Task inputs:
______________________________

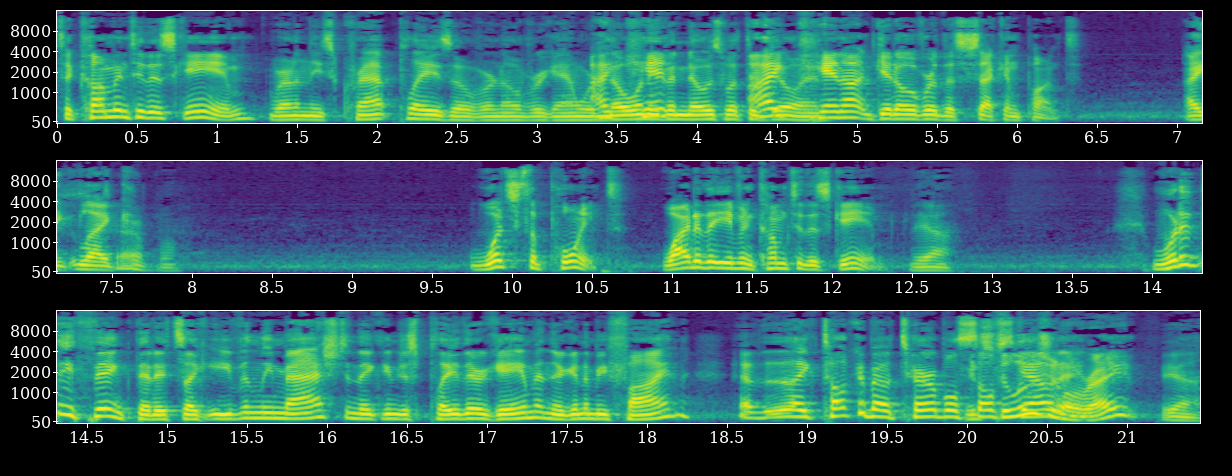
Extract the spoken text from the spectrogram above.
to come into this game. running these crap plays over and over again where I no one can't- even knows what they're doing. I doing. cannot get over the second punt. I like. Terrible. What's the point? Why do they even come to this game? Yeah. What did they think that it's like evenly matched and they can just play their game and they're going to be fine? Have like talk about terrible self delusional, right? Yeah.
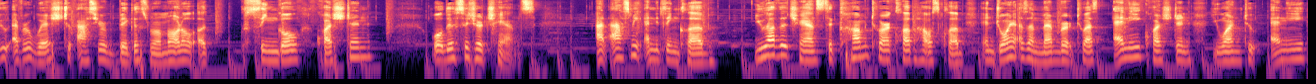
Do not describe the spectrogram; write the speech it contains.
you ever wished to ask your biggest role model a single question? Well, this is your chance. At Ask Me Anything Club, you have the chance to come to our Clubhouse Club and join as a member to ask any question you want to any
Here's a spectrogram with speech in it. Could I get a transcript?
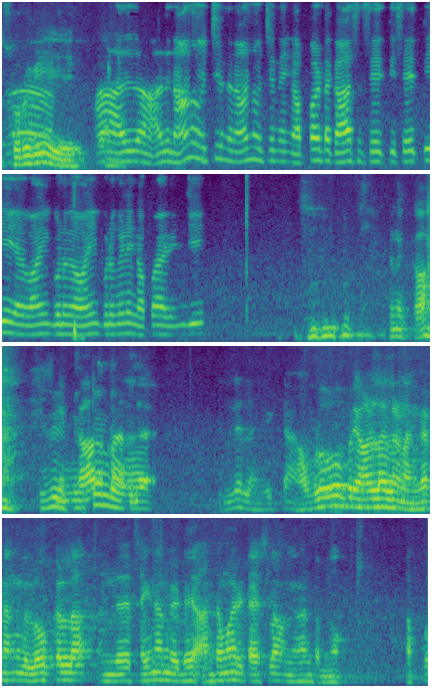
சுருவி ஆஹ் அதுதான். அது நானும் வச்சிருந்தேன் நானும் வச்சிருந்தேன். எங்க அப்பாட்ட காசு சேர்த்தி சேர்த்தி வாங்கி கொடுங்க வாங்கி கொடுங்கன்னு எங்க அப்பா கெஞ்சி. எனக்கு இல்ல. இல்ல அவ்வளோ பெரிய ஆள்லாம் இல்லை. நாங்க நாங்க இந்த லோக்கல்லா அந்த சைனா மேடு அந்த மாதிரி டைஸ்லாம் வாங்க வேண்டாம் இருந்தோம் அப்போ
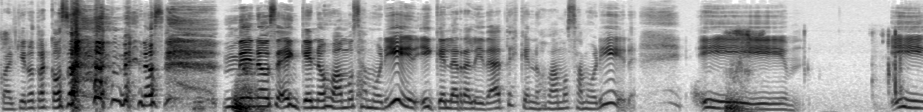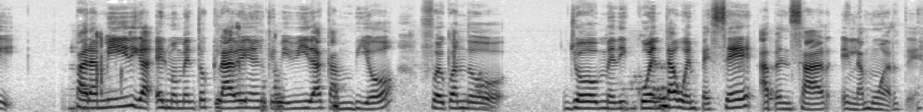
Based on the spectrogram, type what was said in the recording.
cualquier otra cosa menos, menos en que nos vamos a morir y que la realidad es que nos vamos a morir. Y, y para mí, diga, el momento clave en el que mi vida cambió fue cuando yo me di cuenta o empecé a pensar en la muerte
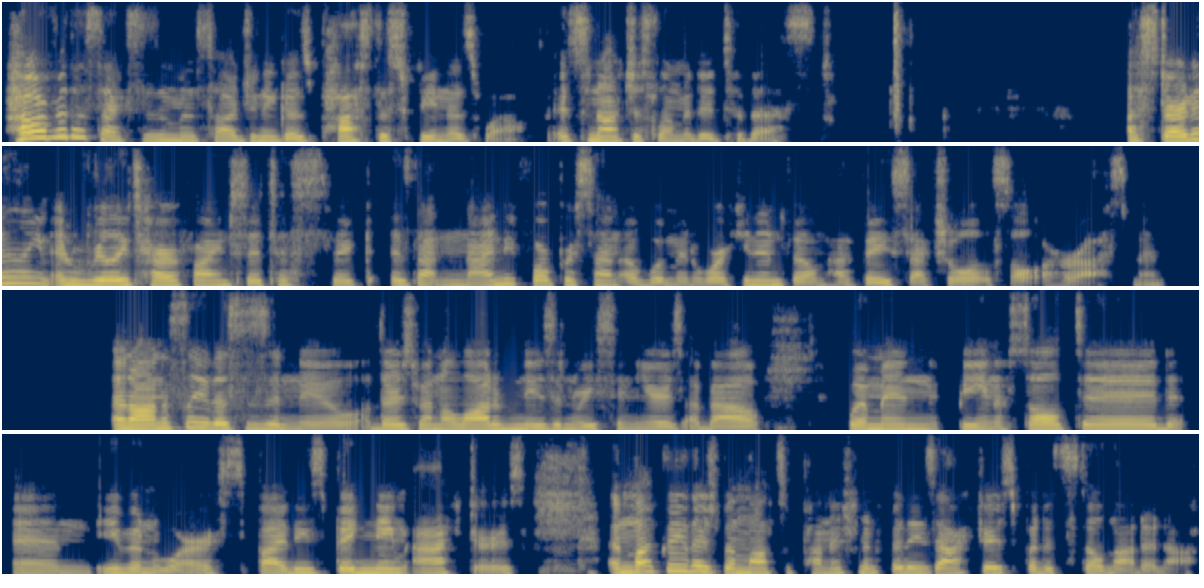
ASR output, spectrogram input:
However, the sexism and misogyny goes past the screen as well. It's not just limited to this. A startling and really terrifying statistic is that 94% of women working in film have faced sexual assault or harassment. And honestly, this isn't new. There's been a lot of news in recent years about women being assaulted and even worse by these big name actors. And luckily, there's been lots of punishment for these actors, but it's still not enough.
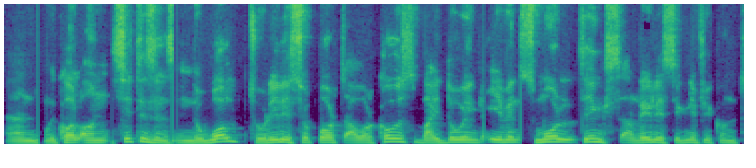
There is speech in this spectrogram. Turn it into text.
and we call on citizens in the world to really support our cause by doing even small things are really significant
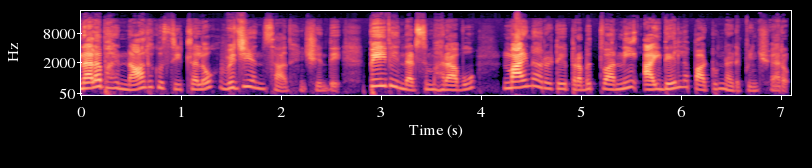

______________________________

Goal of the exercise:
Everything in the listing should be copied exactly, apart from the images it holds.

Task output:
Extract the spoken text from the spectrogram above.
to come into this game. running these crap plays over and over again where I no one can't- even knows what they're doing. I doing. cannot get over the second punt. I like. Terrible. What's the point? Why do they even come to this game? Yeah. What did they think that it's like evenly matched and they can just play their game and they're going to be fine? Have like talk about terrible self delusional, right? Yeah.
Do not describe the spectrogram; write the speech it contains.
you ever wished to ask your biggest role model a single question? Well, this is your chance. At Ask Me Anything Club, you have the chance to come to our Clubhouse Club and join as a member to ask any question you want to any
Here's a spectrogram with speech in it. Could I get a transcript?
சுருவி ஆஹ் அதுதான். அது நானும் வச்சிருந்தேன் நானும் வச்சிருந்தேன். எங்க அப்பாட்ட காசு சேர்த்தி சேர்த்தி வாங்கி கொடுங்க வாங்கி கொடுங்கன்னு எங்க அப்பா கெஞ்சி. எனக்கு இல்ல. இல்ல அவ்வளோ பெரிய ஆள்லாம் இல்லை. நாங்க நாங்க இந்த லோக்கல்லா அந்த சைனா மேடு அந்த மாதிரி டைஸ்லாம் வாங்க வேண்டாம் இருந்தோம் அப்போ
Based on the spectrogram, type what was said in the recording.
cualquier otra cosa menos, menos en que nos vamos a morir y que la realidad es que nos vamos a morir. Y, y para mí, diga, el momento clave en el que mi vida cambió fue cuando yo me di cuenta o empecé a pensar en la muerte
ASR output, spectrogram input:
However, the sexism and misogyny goes past the screen as well. It's not just limited to this. A startling and really terrifying statistic is that 94% of women working in film have faced sexual assault or harassment. And honestly, this isn't new. There's been a lot of news in recent years about women being assaulted and even worse by these big name actors. And luckily, there's been lots of punishment for these actors, but it's still not enough.
There is speech in this spectrogram. Turn it into text.
and we call on citizens in the world to really support our cause by doing even small things are really significant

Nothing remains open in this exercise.